Treatment of persistent diseases includes altering deeply imbedded behaviors. Lapses back to drug use suggest that treatment needs to be reinstated or changed, or that alternate treatment is required. No single treatment is best for everyone, and treatment providers need to select an ideal treatment strategy in consultation with the private patient and must consider the patient's unique history and situation.
The rate of drug overdose deaths including synthetic opioids aside from methadone doubled from 3.1 per 100,000 in 2015 to 6.2 in 2016, with about half of all overdose deaths being related to the synthetic opioid fentanyl, which is inexpensive to get and added to a variety of illegal drugs.
Drug addiction is a complex and chronic brain disease. Individuals who have a drug addiction experience compulsive, sometimes unmanageable, yearning for their drug of option. Usually, they will continue to seek and use drugs in spite of experiencing extremely negative effects as an outcome of utilizing. According to the National Institute on Substance Abuse (NIDA), addiction is a persistent, relapsing condition identified by: Compulsive drug-seekingContinued use despite harmful consequencesLong-lasting changes in the brain NIDA also keeps in mind that addiction is both a psychological disease and a complicated brain disorder.

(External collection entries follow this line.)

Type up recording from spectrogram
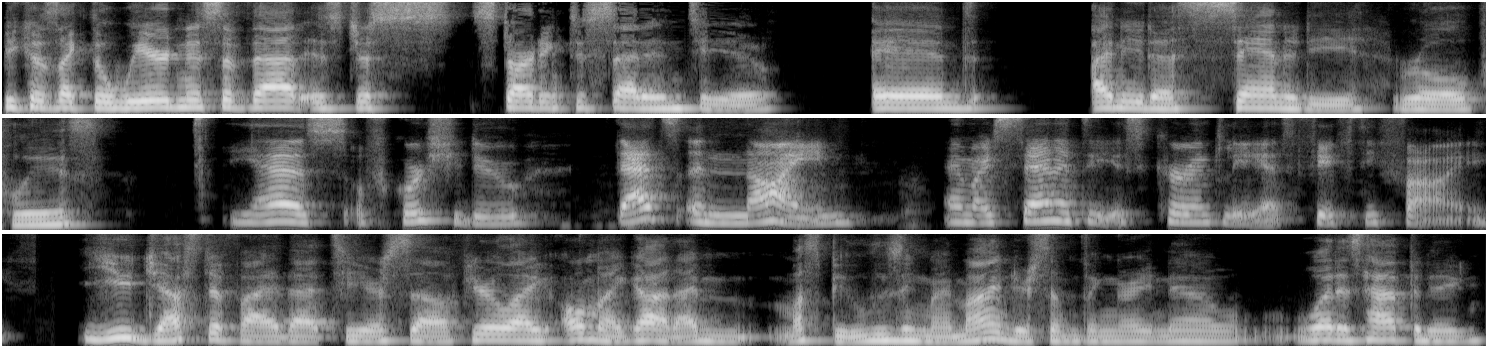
because like the weirdness of that is just starting to set into you. And i need a sanity roll please. Yes, of course you do. That's a nine, and my sanity is currently at 55. you justify that to yourself. You're like oh my god i must be losing my mind or something right now. What is happening?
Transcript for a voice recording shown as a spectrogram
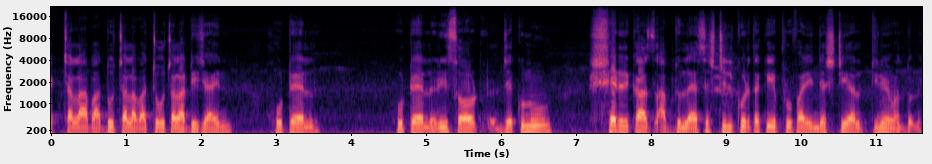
একচালা বা দুচালা বা চৌচালা ডিজাইন, হোটেল হোটেল, রিসর্ট যে কোনো শেডের কাজ আবদুল্লাহ এস স্টিল করে থাকে প্রোফাইল ইন্ডাস্ট্রিয়াল টিনের মাধ্যমে।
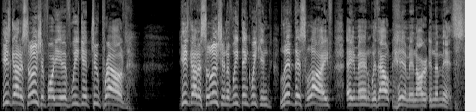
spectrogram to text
He's got a solution for you if we get too proud. He's got a solution if we think we can live this life, amen, without him in our in the midst.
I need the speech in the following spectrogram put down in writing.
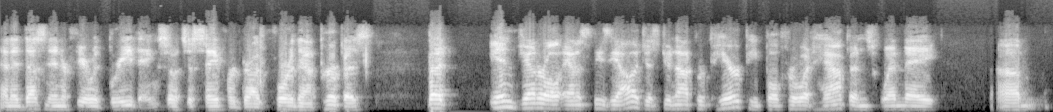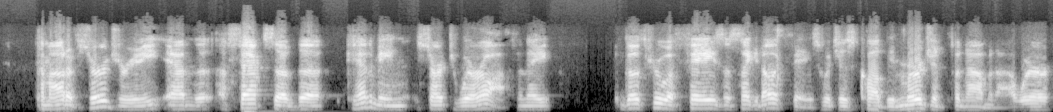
and it doesn't interfere with breathing, so it's a safer drug for that purpose. But in general, anesthesiologists do not prepare people for what happens when they um, come out of surgery and the effects of the ketamine start to wear off, and they go through a phase, a psychedelic phase, which is called the emergent phenomena, where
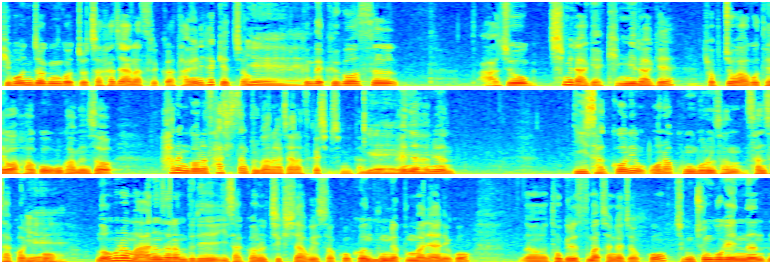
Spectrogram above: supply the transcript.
기본적인 것조차 하지 않았을까? 당연히 했겠죠. 예. 근데 그것을 아주 치밀하게, 긴밀하게 음. 협조하고 대화하고 오고 가면서 하는 거는 사실상 불가능하지 않았을까 싶습니다. 예. 왜냐하면 이 사건이 워낙 공분을 산, 산 사건이고 예. 너무나 많은 사람들이 이 사건을 직시하고 있었고 음. 그건 국내뿐만이 아니고 어, 독일에서도 마찬가지였고 지금 중국에 있는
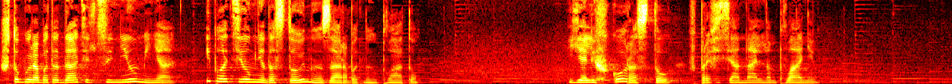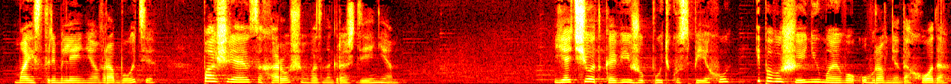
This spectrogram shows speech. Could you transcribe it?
чтобы работодатель ценил меня и платил мне достойную заработную плату. Я легко расту в профессиональном плане. Мои стремления в работе поощряются хорошим вознаграждением. Я четко вижу путь к успеху и повышению моего уровня дохода.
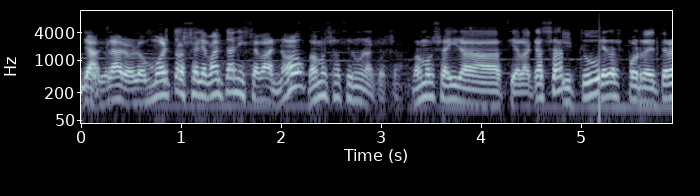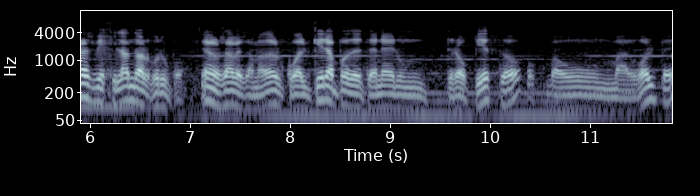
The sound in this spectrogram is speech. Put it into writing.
Ya, claro, los muertos se levantan y se van, ¿no? Vamos a hacer una cosa. Vamos a ir hacia la casa y tú quedas por detrás vigilando al grupo. Ya lo sabes, Amador, cualquiera puede tener un tropiezo o un mal golpe.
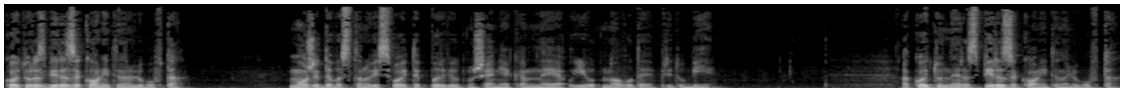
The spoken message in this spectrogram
Който разбира законите на любовта, може да възстанови своите първи отношения към нея и отново да я придобие а който не разбира законите на любовта,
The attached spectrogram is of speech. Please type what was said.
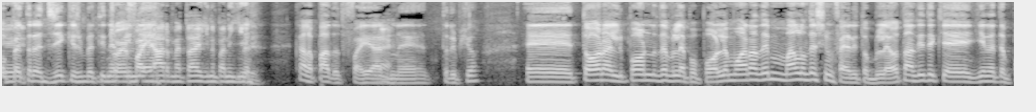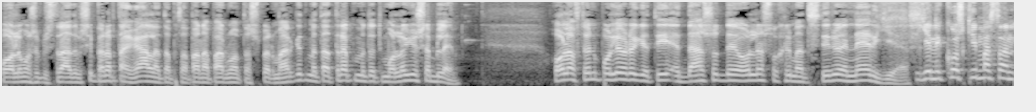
Ο Πετρετζίκης με την Το Επινέα. FIR μετά έγινε πανηγύρι. Καλά, πάντα του Φαϊάρ Ναι. είναι τρίπιο. Ε, τώρα λοιπόν δεν βλέπω πόλεμο, άρα δεν, μάλλον δεν συμφέρει τον μπλε. Όταν δείτε και γίνεται πόλεμος, επιστράτευση, πέρα από τα γάλατα που θα πάμε να πάρουμε από τα σούπερ μάρκετ, μετατρέπουμε το τιμολόγιο σε μπλε. Όλο αυτό είναι πολύ ωραίο γιατί εντάσσονται όλα στο χρηματιστήριο ενέργειας. Γενικώ και ήμασταν,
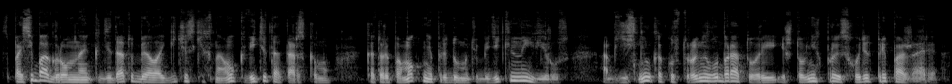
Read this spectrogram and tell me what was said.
Спасибо огромное кандидату биологических наук Вите Татарскому, который помог мне придумать убедительный вирус, объяснил, как устроены лаборатории и что в них происходит при пожаре –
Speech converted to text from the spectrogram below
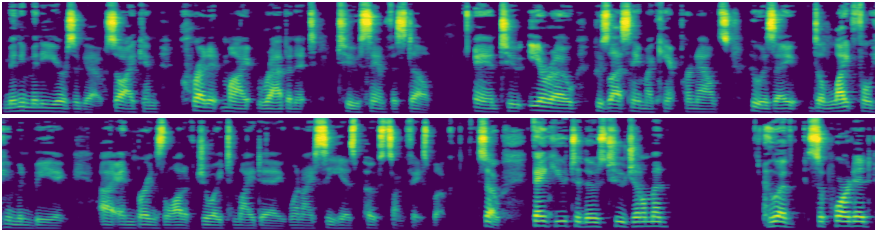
many, many years ago. So, I can credit my rabbinate to Sam Fistel. And to Iro, whose last name I can't pronounce, who is a delightful human being uh, and brings a lot of joy to my day when I see his posts on Facebook. So, thank you to those two gentlemen who have supported.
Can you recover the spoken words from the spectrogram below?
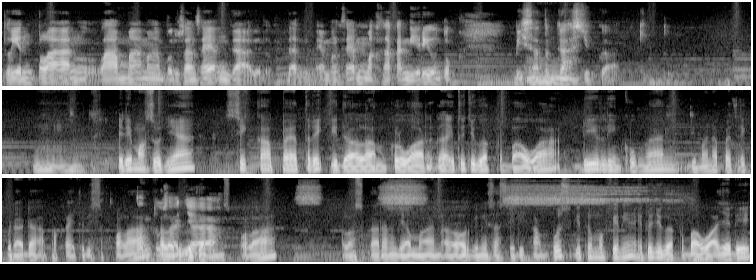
pelin plan lama mengambil keputusan saya enggak gitu dan emang saya memaksakan diri untuk bisa Hmm. tegas juga gitu. Mhm. Jadi maksudnya sikap Patrick di dalam keluarga itu juga kebawa di lingkungan di mana Patrick berada. Apakah itu di sekolah? Tentu kalau saja. zaman sekolah, kalau sekarang zaman eh, organisasi di kampus gitu mungkin ya itu juga kebawa. Jadi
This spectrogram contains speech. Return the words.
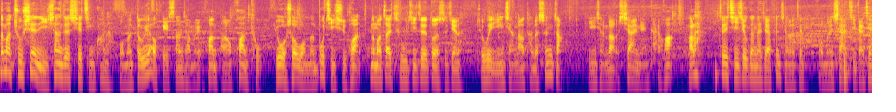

Talk with a doctor or mental health professional if you feel that you may have an addiction or drug abuse issue. When friends and family members are handling a liked one who is addicted, it is generally the external habits of the person that are the apparent symptoms of addiction.